“This is a battle of the bankas, not an ordinary battle, the bridge will be littered with corpses,” explained the tanga driver.
Each of the bankas proceeded taking slow steps and raising their fists in the air at every step. At each such gesture, there were loud cheers by the supporters of each side. This way the bankas took about half an hour to reach the middle of bridge. Then they engaged their panjas and tried to push each other. After a while, one of them said, “Ustad, I never experienced such strength in a panja!”
“Neither have I experienced such finesse in any other panja Ustad,” responded the other.
After a few more minutes of pushing each other with their palms and not succeeding, one of them asked, “Ustad, what are we fighting about?”

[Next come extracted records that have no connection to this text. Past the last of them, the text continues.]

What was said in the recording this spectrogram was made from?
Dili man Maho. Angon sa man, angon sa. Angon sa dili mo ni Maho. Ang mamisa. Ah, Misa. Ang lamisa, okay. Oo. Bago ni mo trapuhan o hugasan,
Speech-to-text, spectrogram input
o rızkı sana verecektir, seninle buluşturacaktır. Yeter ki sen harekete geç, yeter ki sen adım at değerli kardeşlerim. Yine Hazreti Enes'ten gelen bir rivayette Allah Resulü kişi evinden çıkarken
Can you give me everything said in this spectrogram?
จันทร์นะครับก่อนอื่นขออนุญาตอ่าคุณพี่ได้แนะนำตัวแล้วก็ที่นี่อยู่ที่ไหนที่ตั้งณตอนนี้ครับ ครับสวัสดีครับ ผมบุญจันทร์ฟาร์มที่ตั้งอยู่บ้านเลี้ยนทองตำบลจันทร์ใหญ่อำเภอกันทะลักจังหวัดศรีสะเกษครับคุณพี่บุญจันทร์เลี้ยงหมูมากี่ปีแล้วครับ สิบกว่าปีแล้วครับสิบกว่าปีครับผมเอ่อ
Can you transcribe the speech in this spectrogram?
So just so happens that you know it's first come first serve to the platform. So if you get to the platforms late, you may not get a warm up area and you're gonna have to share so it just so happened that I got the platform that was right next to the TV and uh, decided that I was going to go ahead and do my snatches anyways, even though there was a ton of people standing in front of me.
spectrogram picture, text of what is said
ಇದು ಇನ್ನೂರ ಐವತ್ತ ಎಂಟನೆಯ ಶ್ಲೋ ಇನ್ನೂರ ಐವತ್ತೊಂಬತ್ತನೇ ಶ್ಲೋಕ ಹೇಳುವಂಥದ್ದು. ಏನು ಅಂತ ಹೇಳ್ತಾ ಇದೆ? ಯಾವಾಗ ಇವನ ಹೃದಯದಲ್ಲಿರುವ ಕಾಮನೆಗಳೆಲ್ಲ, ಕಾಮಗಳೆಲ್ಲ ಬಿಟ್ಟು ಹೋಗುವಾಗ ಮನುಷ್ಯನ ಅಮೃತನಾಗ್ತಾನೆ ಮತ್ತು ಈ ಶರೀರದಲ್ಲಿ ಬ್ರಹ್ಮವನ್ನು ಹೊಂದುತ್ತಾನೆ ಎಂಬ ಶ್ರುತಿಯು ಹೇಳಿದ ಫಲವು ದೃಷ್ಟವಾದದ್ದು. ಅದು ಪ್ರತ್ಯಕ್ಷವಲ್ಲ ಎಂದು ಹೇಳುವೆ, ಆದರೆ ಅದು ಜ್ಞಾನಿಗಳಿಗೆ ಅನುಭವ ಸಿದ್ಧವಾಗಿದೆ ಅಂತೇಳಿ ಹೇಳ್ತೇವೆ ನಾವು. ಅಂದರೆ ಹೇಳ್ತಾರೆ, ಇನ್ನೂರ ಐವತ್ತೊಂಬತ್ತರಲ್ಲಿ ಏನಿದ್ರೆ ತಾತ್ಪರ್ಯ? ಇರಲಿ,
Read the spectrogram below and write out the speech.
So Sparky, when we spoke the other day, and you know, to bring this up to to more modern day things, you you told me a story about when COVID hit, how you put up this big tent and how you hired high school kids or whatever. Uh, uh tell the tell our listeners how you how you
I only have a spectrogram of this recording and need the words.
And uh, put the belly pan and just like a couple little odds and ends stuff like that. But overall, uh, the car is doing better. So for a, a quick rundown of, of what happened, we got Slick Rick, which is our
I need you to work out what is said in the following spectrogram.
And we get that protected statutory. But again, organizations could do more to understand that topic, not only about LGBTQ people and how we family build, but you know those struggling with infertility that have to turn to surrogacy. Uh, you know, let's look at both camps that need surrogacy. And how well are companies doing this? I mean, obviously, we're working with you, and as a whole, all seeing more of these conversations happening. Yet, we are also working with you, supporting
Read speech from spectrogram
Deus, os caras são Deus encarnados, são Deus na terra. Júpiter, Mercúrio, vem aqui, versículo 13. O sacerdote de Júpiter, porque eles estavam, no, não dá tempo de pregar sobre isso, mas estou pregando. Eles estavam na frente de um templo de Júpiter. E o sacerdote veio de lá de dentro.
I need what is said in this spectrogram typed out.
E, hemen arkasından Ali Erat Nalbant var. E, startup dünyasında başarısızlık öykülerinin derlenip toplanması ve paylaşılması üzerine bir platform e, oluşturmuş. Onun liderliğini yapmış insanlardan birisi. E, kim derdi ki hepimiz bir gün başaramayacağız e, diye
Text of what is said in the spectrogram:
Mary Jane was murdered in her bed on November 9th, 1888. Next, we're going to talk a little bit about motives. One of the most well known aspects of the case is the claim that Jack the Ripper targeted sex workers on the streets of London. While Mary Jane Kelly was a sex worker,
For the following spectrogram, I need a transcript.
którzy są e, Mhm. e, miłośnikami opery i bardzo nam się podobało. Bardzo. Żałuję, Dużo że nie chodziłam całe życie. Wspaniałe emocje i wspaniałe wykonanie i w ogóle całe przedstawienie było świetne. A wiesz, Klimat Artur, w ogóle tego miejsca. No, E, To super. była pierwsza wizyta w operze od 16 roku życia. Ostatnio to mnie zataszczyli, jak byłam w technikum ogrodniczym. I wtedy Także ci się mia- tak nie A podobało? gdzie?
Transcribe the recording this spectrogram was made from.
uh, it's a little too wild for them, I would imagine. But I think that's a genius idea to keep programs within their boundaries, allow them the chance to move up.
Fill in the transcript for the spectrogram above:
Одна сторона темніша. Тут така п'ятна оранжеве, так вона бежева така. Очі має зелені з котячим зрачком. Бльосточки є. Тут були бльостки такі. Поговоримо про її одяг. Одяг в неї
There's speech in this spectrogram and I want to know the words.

“That is exactly what I don’t understand.”
Yet another few minutes of pushing and shoving before one of them suggests, “You are the banka of the other side of this canal, Ustad that is your territory.”
“And you are the banka of the opposite side.”
They disengaged their panjas, shake hands and turned back amongst the loud cheers and shouts of “Alla-hu Akbar.”
“How nice that the battle is averted by the grace of God and the wisdom of our Ustads, otherwise it would have been the blood that would be flowing in the canal instead of water;” some of the disciples commented.
By the time, this show was completed, the office was closed, so the passengers asked the driver to turn back and leave them where they had boarded his tanga. The banka of that side was being carried on a high platform on the shoulders of his disciples amongst loud cheers. The rural fellow remarked addressing him, “Quite a show you fellows acted out there!” The banka ignored him; after all, it was below the dignity of a great Ustad to tangle with an uncultured, rustic fellow; and his disciples ignored him as it would be uncivil of them to tangle while their Ustad ignored him.
Few years later Bupal Singh was born. Congress had already been constituted to facilitate communication between the British and the Indians. Mohan Das Gandhi was born a few years later. By the time Shambhu became an orphan, Gandhi was already in England for his law studies. At the turn of the century, the Wrestler Boy was born.
Continued to “Wrestler Boy”